In the next of the “Cold Metal” series, Renegade Training™ founder John Davies notes how “exercise is simple whilst sports mastery is complex”.
Quick to the point, the modern exercise industry over complicates matters on a continuous basis. While there are a number of reasons for this, it has chiefly occurred due to commercial reasons. Complicated exercises and even better, gleaming machines are an easy sale to the public who are far detached from physical education classes of the past. The basics of exercise have been forgotten and what “we”, those who must change the course of publics obesity epidemic, are left with not only task of improving levels of conditioning but first teaching the public what it avoids the most, hard work.
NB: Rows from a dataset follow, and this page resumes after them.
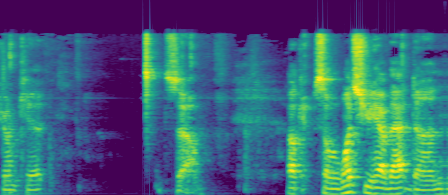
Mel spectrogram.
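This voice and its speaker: A man speaks very slowly at a fairly low pitch, with fairly even intonation and long, frequent pauses. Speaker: software tutorial maker. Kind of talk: tutorial. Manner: casual, many fillers.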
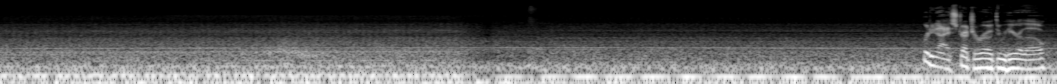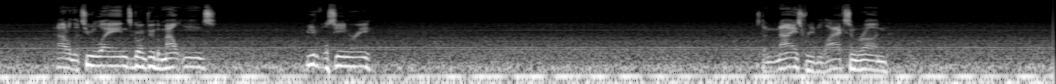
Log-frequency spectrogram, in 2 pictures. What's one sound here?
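A truck engine rumbles low and steady.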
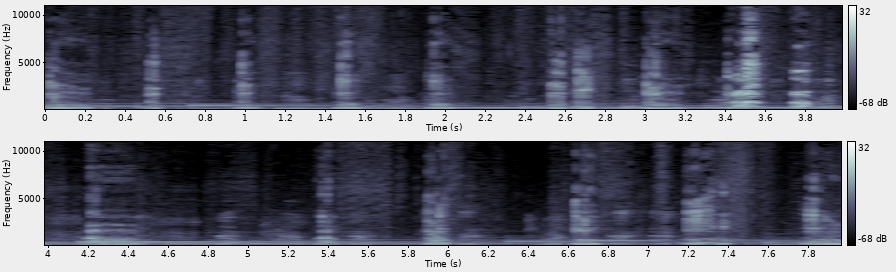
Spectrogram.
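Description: Collared peccaries giving a string of short grunts, irregular and a few per second, over soft background music with long held notes.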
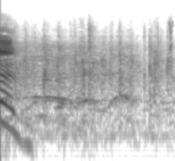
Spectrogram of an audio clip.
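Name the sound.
audience clapping hands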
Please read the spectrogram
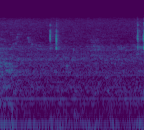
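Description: A computer mouse button clicked once, heard as a faint pair of quick ticks about three-quarters of a second in, over quiet room tone with a faint steady hum.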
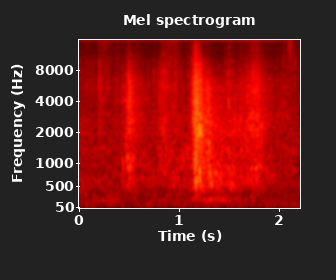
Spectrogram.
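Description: A horse's hooves stepping off a plastic tarp among PVC poles: a faint knock about half a second in, then a louder brief scrape about a second in.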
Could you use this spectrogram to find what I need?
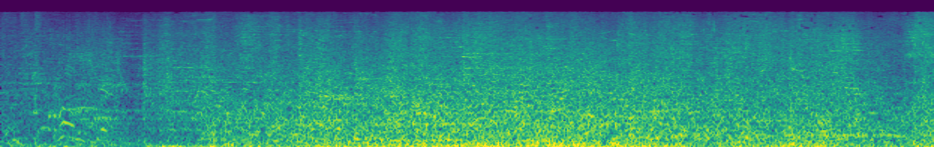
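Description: Magic spells burst and crackle in a fierce battle.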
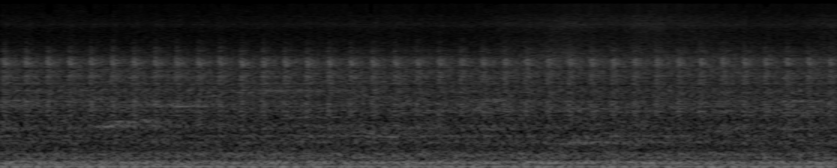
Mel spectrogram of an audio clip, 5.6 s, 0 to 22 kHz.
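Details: F-150 with 180,000 miles, idle: faint regular tapping knock, uneven as if a weak cylinder; cylinders two and six suspect, number two compression down 1%, not confirmed; replacement engine recommended; engine knock at idle.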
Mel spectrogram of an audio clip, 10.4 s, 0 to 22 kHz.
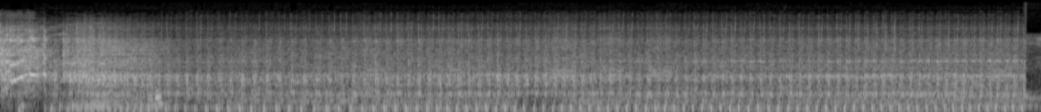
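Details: Royal Enfield 350 Thunderbird with a bogging and pickup problem, after carburetor cleaning: catches quickly and settles into a steady, deep thumping idle with no stumbles until switched off; bogging resolved.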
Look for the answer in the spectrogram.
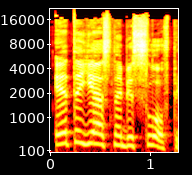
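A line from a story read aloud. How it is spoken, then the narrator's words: Sharp rebuke. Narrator (Russian): прикрикнул на него капитан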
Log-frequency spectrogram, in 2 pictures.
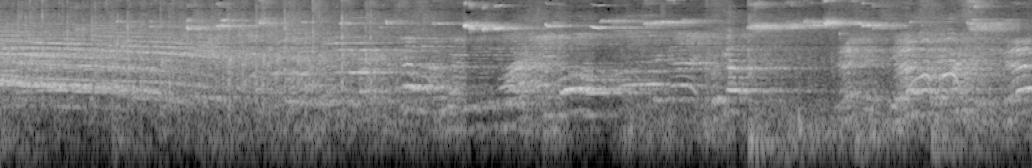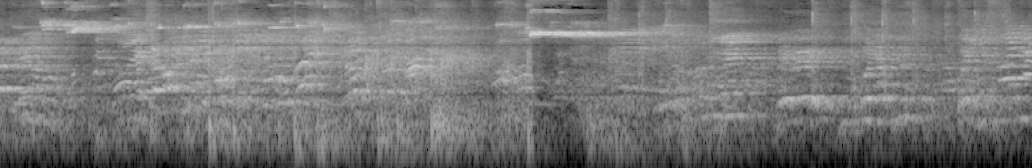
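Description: Indoor basketball game: a ball bouncing on the gym floor amid shouting voices of players and spectators, echoing in a large hall.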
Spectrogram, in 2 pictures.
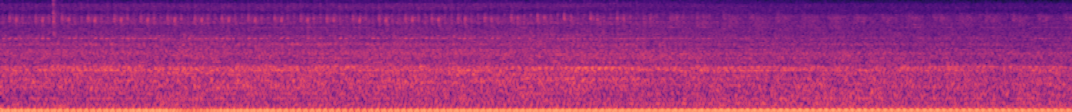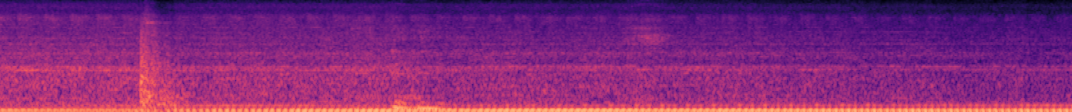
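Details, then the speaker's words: Mini after ignition overhaul with new plugs and MSD wires: smooth, even idle that picks up cleanly when revved, no stutter or misfire; normal idle and revving. "we just got back from a test drive and it runs good a lot better than it was it doesn't have the same stuttering issue"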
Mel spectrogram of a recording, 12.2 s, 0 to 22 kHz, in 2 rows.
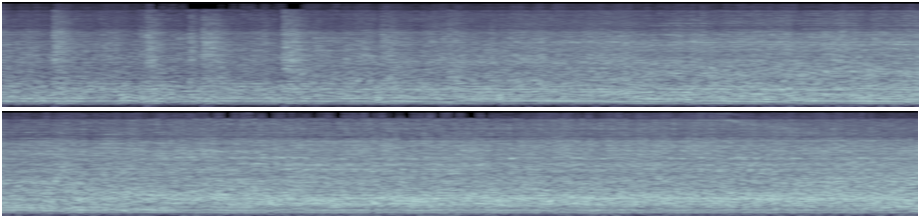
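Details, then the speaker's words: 7-year-old MTD Murray riding mower, 38-inch deck with new belt and blades, blades engaged: small single-cylinder engine holds steady speed under blade load with an even drone and smooth deck whir; ran a couple of minutes fine. "I mean I just ran it for a couple minutes there and everything seems all right so that's good"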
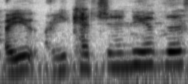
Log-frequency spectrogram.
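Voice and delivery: half-whisper. During the game, a player asks a companion aside, half-whispering. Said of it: "I whisper to Aslox".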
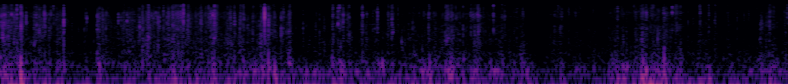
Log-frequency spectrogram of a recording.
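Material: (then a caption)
Plastic. Fingers rub and scratch the plastic leaves of an artificial boxwood topiary ball held close to the mic. The result is a steady, bright crinkling and scratching texture, full of tiny dense clicks with a faint low rumble underneath.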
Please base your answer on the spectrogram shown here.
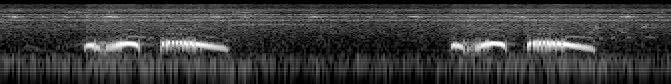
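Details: Trained decoy spotted dove of the leopard type, calling to lure wild doves down into the yard: two phrases about two seconds apart, each a quick doubled coo followed by a longer, falling, hoarse coo, over a low background hum.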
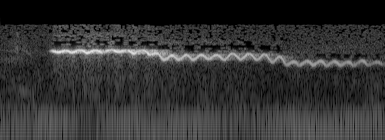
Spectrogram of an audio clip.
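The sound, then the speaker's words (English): A single sustained human whistle tone by a man starts abruptly and holds a steady pitch, then wavers with vibrato as it slowly glides downward, loud over a faint low hum, with no talking. “no, I, I really was washing dishes, and uh, all of a sudden I discovered that I could make a whistle tone.”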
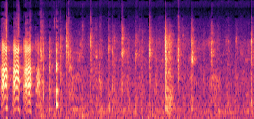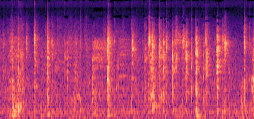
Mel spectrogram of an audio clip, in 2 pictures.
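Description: Close-up eating sounds: chewing and lip smacking, a quick irregular run of wet clicks, with a brief voice in the first second.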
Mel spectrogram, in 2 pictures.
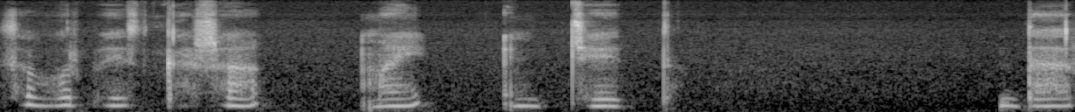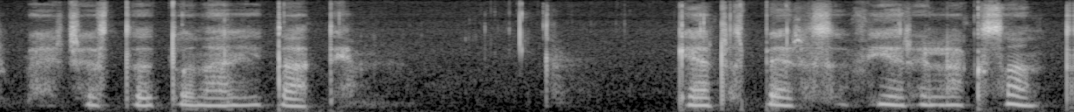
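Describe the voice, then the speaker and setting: A soft-spoken voice with big swings in loudness and a flat, monotone delivery comes through dry and close with no echo, moving at a very slow pace broken by long, frequent pauses. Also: woman, high pitch for a woman. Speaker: ASMR creator. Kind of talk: casual talk to camera. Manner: soft-spoken, slowed-down, relaxing.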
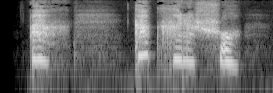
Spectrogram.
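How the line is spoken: Delighted whisper. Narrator (Russian): шептала она в восторге

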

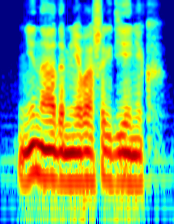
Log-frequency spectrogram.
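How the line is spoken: Gloomy old man. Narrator (Russian): мрачно сказал старик

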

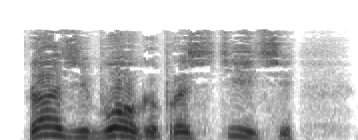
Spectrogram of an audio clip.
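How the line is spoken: Pleading young man. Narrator (Russian): взмолился молодой человек

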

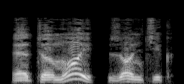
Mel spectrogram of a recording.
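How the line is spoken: Stern. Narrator (Russian): сказал он строго

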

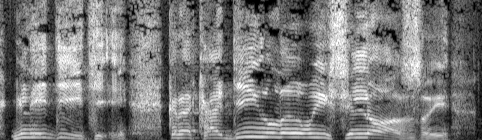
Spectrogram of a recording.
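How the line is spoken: Shouted by a parrot. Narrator (Russian): крикнул пестрый попугай

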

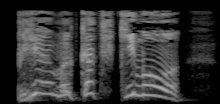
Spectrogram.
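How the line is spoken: Delighted exclamation. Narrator (Russian): восторженно воскликнул Петя

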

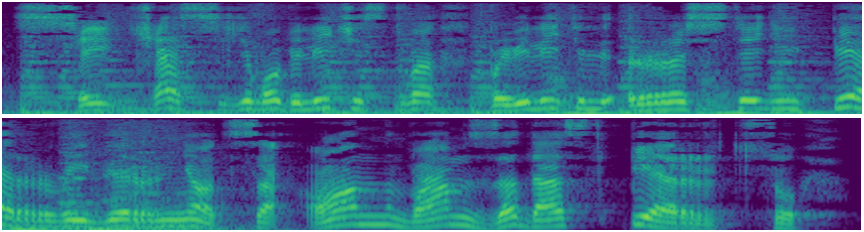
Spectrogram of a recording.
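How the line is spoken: Parrot shouting. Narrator (Russian): кричал попугай

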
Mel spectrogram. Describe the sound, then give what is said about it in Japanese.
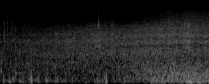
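Steady strong wind buffeting a microphone outdoors on a stony seashore, a broad rushing roar with low thumps and gusts that swell slightly toward the end; the sea is fairly calm. “干風が強いんで今ももしかしたら風の音が入っちゃってるかも”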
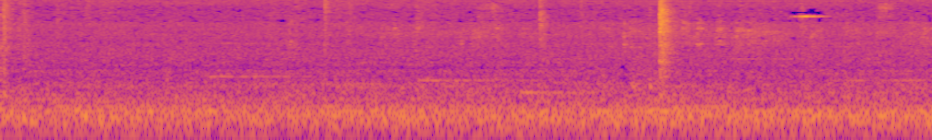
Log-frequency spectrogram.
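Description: Steady low rumble inside the executive passenger coach of a running train, with a single sharp click about five seconds in.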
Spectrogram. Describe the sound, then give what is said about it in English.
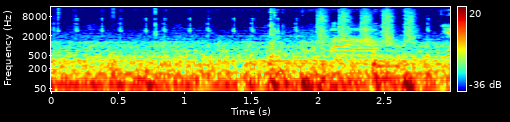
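A car driving on a road gives a steady low rumble of road and engine noise throughout, with a few brief higher sounds near the end. “So anyway, I'm driving on a road that's leading to a road that connects to where I'll be living next year.”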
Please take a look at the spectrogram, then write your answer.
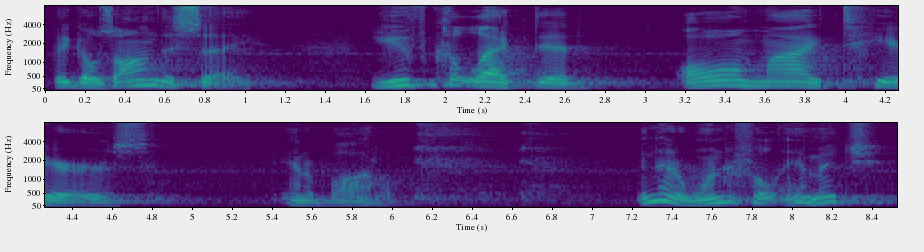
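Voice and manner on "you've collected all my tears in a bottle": tender hushed reading. Acted. Reading comforting psalm verse.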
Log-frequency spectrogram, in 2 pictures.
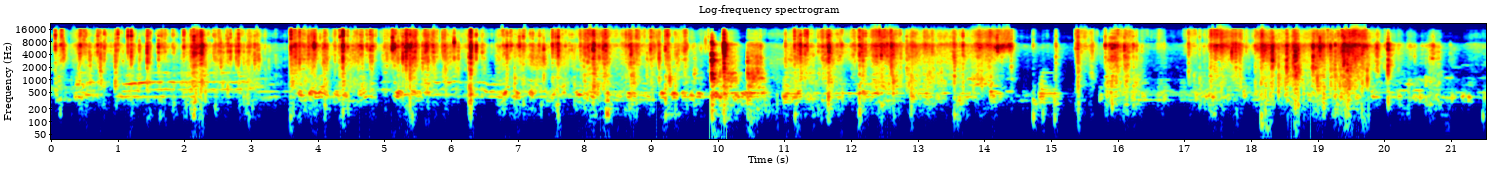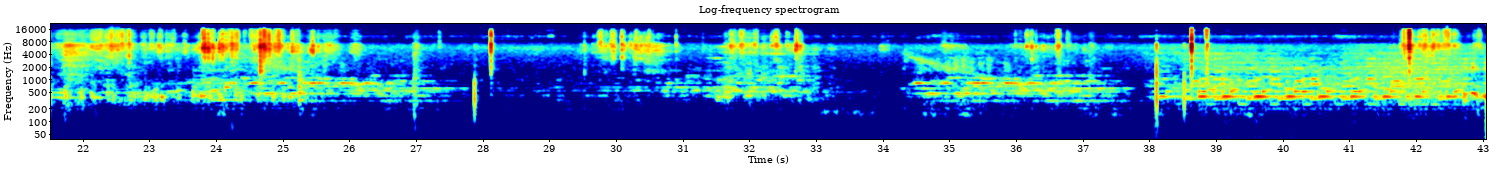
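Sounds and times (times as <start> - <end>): plastic packaging crinkling: 0.0 - 9.9, 11.0 - 14.5, 15.4 - 20.9, 23.6 - 25.4.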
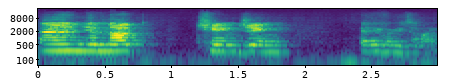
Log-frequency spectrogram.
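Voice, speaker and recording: Heard with audible room echo, a woman speaks slowly, at a fairly slow pace, with a high pitch and a French accent. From France. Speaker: hoop dance teacher. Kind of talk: tutorial. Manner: counting rhythmically while demonstrating.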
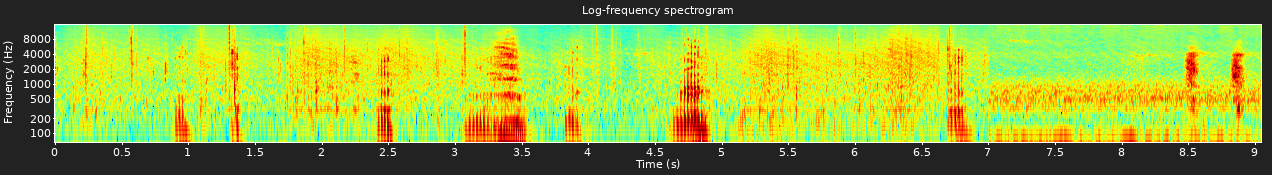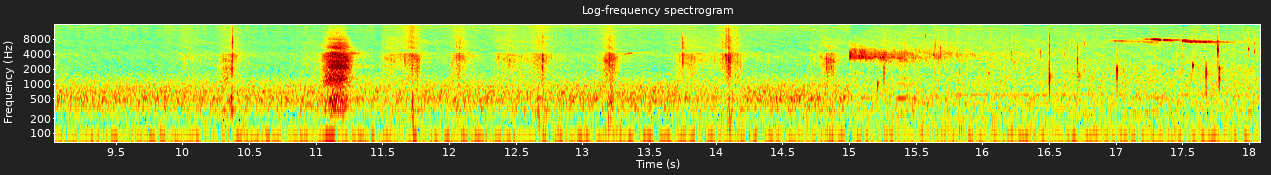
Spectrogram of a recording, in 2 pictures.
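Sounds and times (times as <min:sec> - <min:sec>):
steady low rumble: 0:07.0 - 0:18.0.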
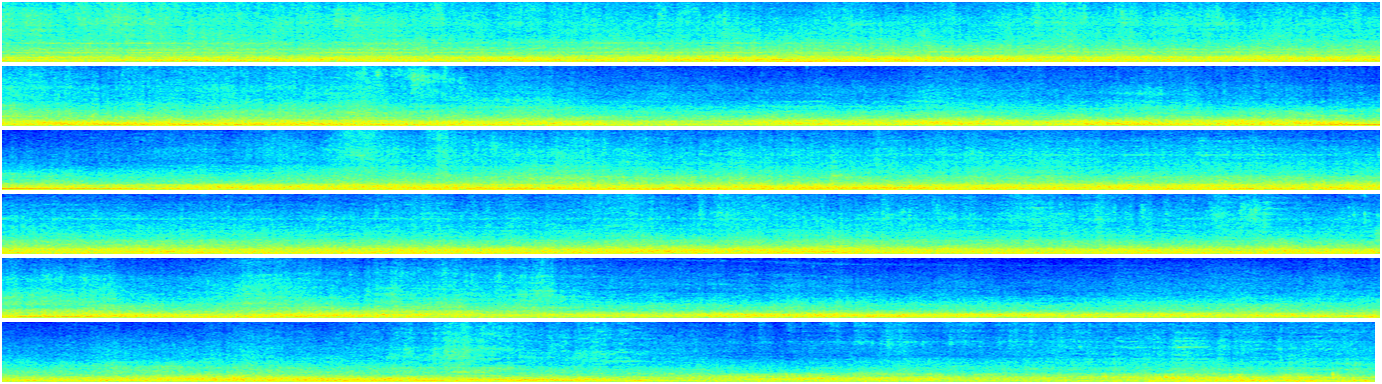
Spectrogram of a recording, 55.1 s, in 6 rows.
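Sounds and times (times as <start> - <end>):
train wheels rumbling on rails: 0.0 - 55.0
clicking over rail joints: 51.2 - 55.0.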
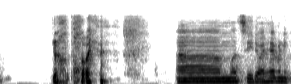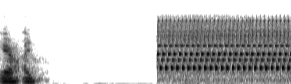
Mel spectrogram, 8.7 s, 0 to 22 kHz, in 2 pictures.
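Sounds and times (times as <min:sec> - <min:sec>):
speech: 0:00.8 - 0:01.6, 0:02.7 - 0:05.0
laughter: 0:01.1 - 0:01.6
electronic office phone ringing: 0:06.7 - 0:08.7.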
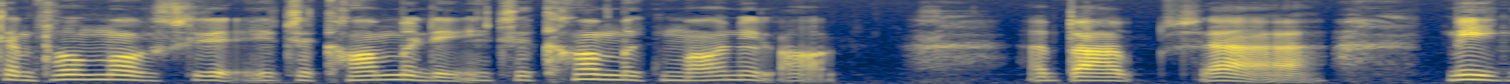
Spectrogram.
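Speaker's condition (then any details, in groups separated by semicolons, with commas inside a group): Cerebral palsy; cerebral palsy since childhood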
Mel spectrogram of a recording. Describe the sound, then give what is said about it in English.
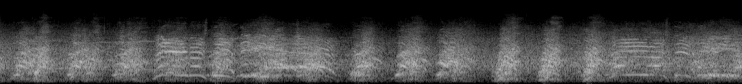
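The Iceland team's battle cry chant: many voices shouting together in loud, rhythmic bursts that rise and fall in quick repeated pulses, with a few dog-like yips and whoops mixed into the din. “But I do like the Iceland cheer.”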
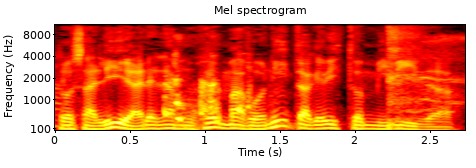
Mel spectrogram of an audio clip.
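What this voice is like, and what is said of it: Put-on Argentine-sounding accent. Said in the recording (Spanish): “es que no sé hacer el acento ... te sale argentino ... en otro tiempo yo lo he interpretado mejor, pero hace mucho que no practico”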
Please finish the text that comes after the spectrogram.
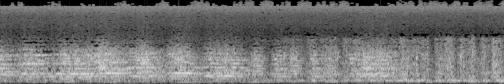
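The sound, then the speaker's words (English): A train runs along the rails with a loud, steady rumble and a rapid, rhythmic clatter of wheels, continuous throughout, with no voices. “Stop that train. What's the racket? Stop the train, I tell you.”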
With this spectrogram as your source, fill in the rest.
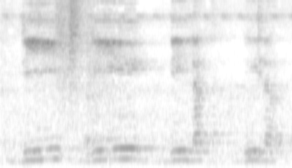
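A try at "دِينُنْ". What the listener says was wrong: एक पेश लगाना है, तो दीनु का,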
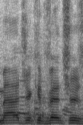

Unfortunately, the majority of the exercise field is busy trying to garner the public’s attention and their hard-earned wages with movements that offer little benefit and far beyond their ability. The list is endless but in an era where the public drives to the gym to walk on a treadmill, unilaterally hip flexors are too tight, the core is weak and range of motion is sorely lacking. Add to the mix, insufficient leg drive and it is clear that what the exercise field has been preaching has not worked and needs to be “re-booted”.
If there is to be a new and improved exercise world it will, with my blurry vision, look at lot like the distant past. Morning, “rise and shine” callisthenics, physical education in schools that emphasize active games that involve problem solving and participation in healthy activities throughout your life will become a hallmark of the “new” modern exercise world. Yet throughout it all, “simplicity” will rule supreme so the realm of the complex will go far away.
Case in point is abdominal training and as all can vouch, the exercise community is full of ridiculous notions that turned training into a comedy of errors.
While I significantly prefer the starting base of core postural holds, the basic sit-up is near extinct as well as the ability, due to a lack of strength in the rectus abominus region, to perform a single one. Individuals will go great lengths with varying pieces of equipment, “hard core” weight training but when it comes time to “drop for fifty sit-ups” they are usually forty-nine, or so, short.
Repeating what I have done in many classes, most are so that they are incapable of performing a single sit-up to which they receive my sarcastic reply, “congratulations you just failed physical education”.
Whether you are an exercise enthusiast, a dedicated lifter, athlete or coach, sit-ups, when performed correctly, have their place in a training program. Please take special heed to technique as any deterioration of form will cause undue stress on the spine and the reason why many do not perform the movement. That in itself is the paradox of many exercise recommendations because while the public lacks that ability to bend and move properly, they are often recommended not to bend (or Squat) and thus in a circuitous manner are unable to do so.
The answer is not to eliminate the movement but in-fact, do them properly. Do not avoid problems, solve them and seriously, toughen up. Additionally, given that the exercise is used with physical testing of the military and law enforcement community, it is important to include them in an exercise regime and teach them correctly, the first time out of the chute.
To perform sit-ups correctly: While on your back, with your knees bent at a forty-five degree angle, press your feet, from heels to toes, flat on the ground. Clasp your hands behind your head and tighten the abdominal region by “sitting up”, not bouncing or rocking.
Start at one tomorrow and each day build upon them as what you do today, will be easier tomorrow and soon enough you will be joining me for “50 / 50’s”.